ENTRIES SUPPLIED:
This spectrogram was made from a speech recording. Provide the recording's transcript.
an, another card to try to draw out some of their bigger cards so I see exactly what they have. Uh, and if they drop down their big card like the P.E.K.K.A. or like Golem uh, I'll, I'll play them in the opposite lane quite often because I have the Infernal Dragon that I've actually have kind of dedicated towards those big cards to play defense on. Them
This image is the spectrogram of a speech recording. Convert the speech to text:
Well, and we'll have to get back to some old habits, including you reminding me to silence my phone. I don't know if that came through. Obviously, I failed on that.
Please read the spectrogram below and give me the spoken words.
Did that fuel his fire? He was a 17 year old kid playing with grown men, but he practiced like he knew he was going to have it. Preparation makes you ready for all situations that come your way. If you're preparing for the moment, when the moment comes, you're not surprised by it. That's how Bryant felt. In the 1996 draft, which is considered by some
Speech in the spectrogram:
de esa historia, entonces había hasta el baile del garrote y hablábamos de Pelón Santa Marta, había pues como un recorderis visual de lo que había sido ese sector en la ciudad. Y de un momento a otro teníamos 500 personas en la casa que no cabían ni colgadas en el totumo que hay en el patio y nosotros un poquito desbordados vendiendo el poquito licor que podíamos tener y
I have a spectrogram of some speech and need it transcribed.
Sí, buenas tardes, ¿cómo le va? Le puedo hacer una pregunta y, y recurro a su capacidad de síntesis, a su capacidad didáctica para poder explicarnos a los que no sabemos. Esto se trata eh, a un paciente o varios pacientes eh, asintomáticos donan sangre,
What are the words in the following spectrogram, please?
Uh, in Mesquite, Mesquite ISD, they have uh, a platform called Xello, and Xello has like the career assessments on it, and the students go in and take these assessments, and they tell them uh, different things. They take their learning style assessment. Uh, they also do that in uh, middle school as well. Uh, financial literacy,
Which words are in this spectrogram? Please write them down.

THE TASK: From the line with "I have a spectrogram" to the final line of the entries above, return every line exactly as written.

TASK ANSWER:
I have a spectrogram of some speech and need it transcribed.
Sí, buenas tardes, ¿cómo le va? Le puedo hacer una pregunta y, y recurro a su capacidad de síntesis, a su capacidad didáctica para poder explicarnos a los que no sabemos. Esto se trata eh, a un paciente o varios pacientes eh, asintomáticos donan sangre,
What are the words in the following spectrogram, please?
Uh, in Mesquite, Mesquite ISD, they have uh, a platform called Xello, and Xello has like the career assessments on it, and the students go in and take these assessments, and they tell them uh, different things. They take their learning style assessment. Uh, they also do that in uh, middle school as well. Uh, financial literacy,
Which words are in this spectrogram? Please write them down.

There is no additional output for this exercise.